The World Health Organization says 24 countries have already postponed measles vaccination campaigns to avert further spread of Covid-19 disease, and another 13 are expected to do so by the end of the year.
"If the difficult choice to pause vaccination is made due to the spread of Covid-19, we urge leaders to intensify efforts to track unvaccinated children, so that the most vulnerable populations can be provided with measles vaccines as soon as it becomes possible to do so," WHO said in a statement Tuesday.
WHO and partners say they support a "pause of mass campaigns" in their measles and rubella initiative to protect communities and health workers, but "this should not mean that children permanently miss out.”
86 Virus Infections at a Single Russian Elderly Home
MOSCOW — Russian officials say that scores of patients at a nursing home in western Russia have been infected with the new coronavirus.
The city of Vyazma 130 miles west of Moscow has been shut after contagion was found over the weekend in the local home for the elderly. Officials said one of the medics there has tested positive for Covid-19 and 86 patients have been infected.
Russia has registered 21,102 coronavirus cases and 170 deaths as of Tuesday. Russian President Vladimir Putin has ordered most Russians to stay off work until the end of April as part of a partial economic shutdown to stymie the spread of the coronavirus.
On Monday, Putin ordered officials to prepare for "any possible scenarios, including the most difficult and extraordinary." He warned regional governors that they would face charges of criminal negligence if they fail to mobilize all available resources to combat the outbreak.
Austria and Poland Cautiously Reopen
BERLIN — Austria is beginning to relax its strict coronavirus lockdown measures by allowing small retailers and do-it-yourself and gardening supply stores to reopen Tuesday.
All customers will be required to wear mouth and nose covers that help reduce the risk of infection for others, and keep a distance of at least 1 meter from each other. There will also be a limit on the number of people allowed into stores.
Austria closed almost all stores apart from supermarkets in mid-March in an effort to curb the spread of the virus and has so far managed to keep the number of infections and deaths relatively low compared to other countries.
Austrian authorities have said they plan to let all stores reopen on May 2, followed by restaurants in mid-May, provided the pandemic remains under control.
Poland too will start to gradually lift restrictions imposed on businesses and daily life in the fight against coronavirus spread.
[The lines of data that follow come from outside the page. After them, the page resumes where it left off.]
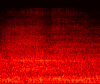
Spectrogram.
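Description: Road traffic noise on a city street: a steady rush of passing motor vehicles.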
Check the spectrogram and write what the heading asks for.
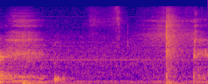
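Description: A pause between spoken sentences: faint room tone, with one short, sharp click near the end.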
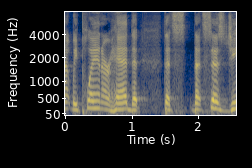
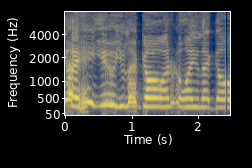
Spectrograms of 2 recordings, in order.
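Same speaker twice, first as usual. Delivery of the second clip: mock very loud, sobbing child's yell; 5 semitones higher, 9 dB louder than usual. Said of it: "they're standing there crying".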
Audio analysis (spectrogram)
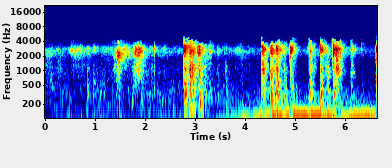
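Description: Keys tapped on a computer keyboard in a classroom setting, bursts of quick clicks separated by short pauses, fairly close, with a low hum joining partway through.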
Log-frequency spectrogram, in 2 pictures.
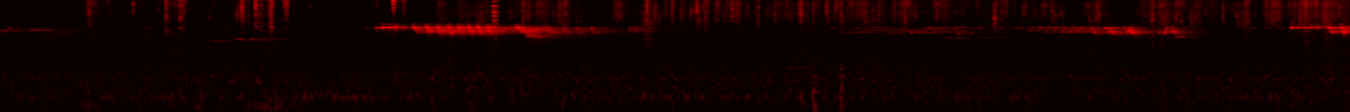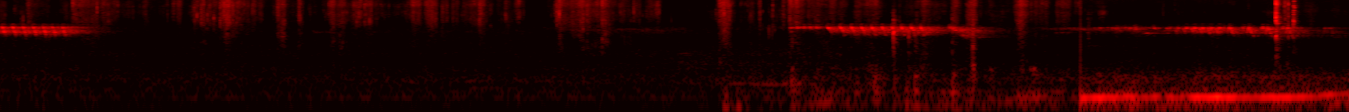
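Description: Small bird chirping in short bursts of rapid high notes, five or so times, with faint clicks and taps from dough and utensils being handled. A steady low hum comes in near the end.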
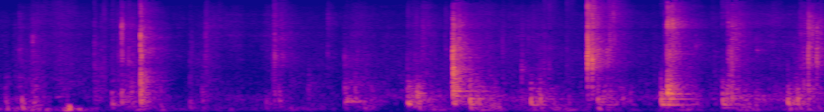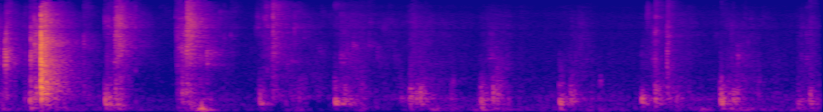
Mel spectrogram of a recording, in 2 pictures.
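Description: Footsteps on a hard floor littered with debris, uneven steps coming roughly every half second, loudest near the middle.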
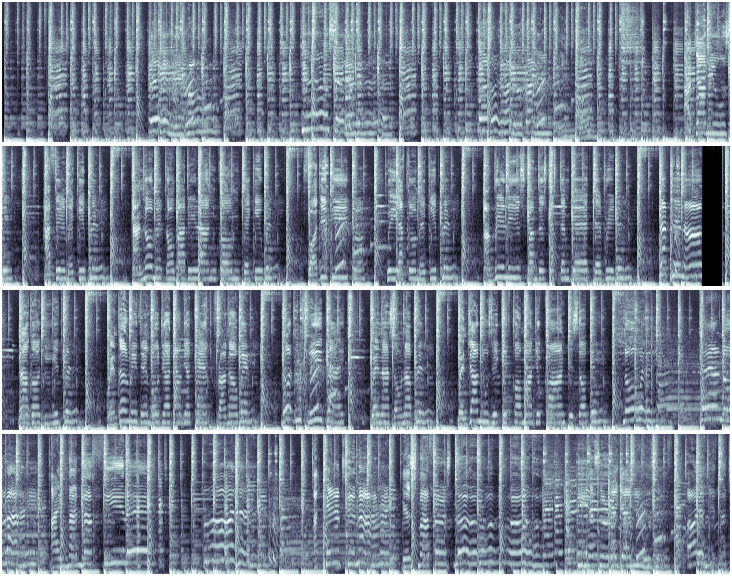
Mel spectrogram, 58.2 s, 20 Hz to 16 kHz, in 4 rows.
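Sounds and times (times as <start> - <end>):
reggae music: 0.0 - 58.2.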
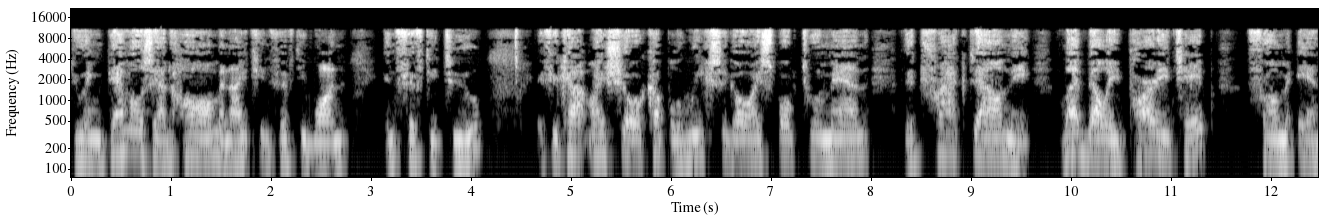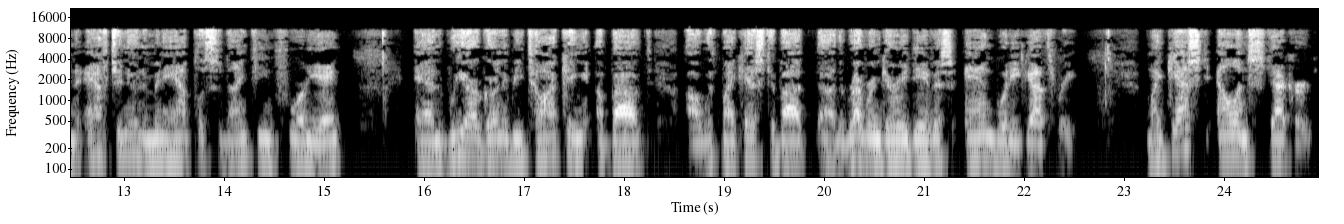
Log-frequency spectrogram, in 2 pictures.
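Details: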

Health Minister Lukasz Szumowski said Monday that starting the "defreeze of the economy" should be "good news, if we look at the costs of the isolation" that was initiated March 13.
Government spokesman Piotr Mueller said the details will be decided later this week as data of new infections comes in and can be assessed. Poland’s reopening is slated to begin Sunday. Mueller said the number of clients allowed into shops is expected to be raised and some restrictions on open air activity will be lifted, like a ban on entering woods, parks and other public spaces.
Szumowski said he does not expect the virus to vanish under hot summer weather and that fight with the epidemic in Poland will take a year.
The nation of 38 million has reported almost 7,050 cases of infection, including 251 deaths.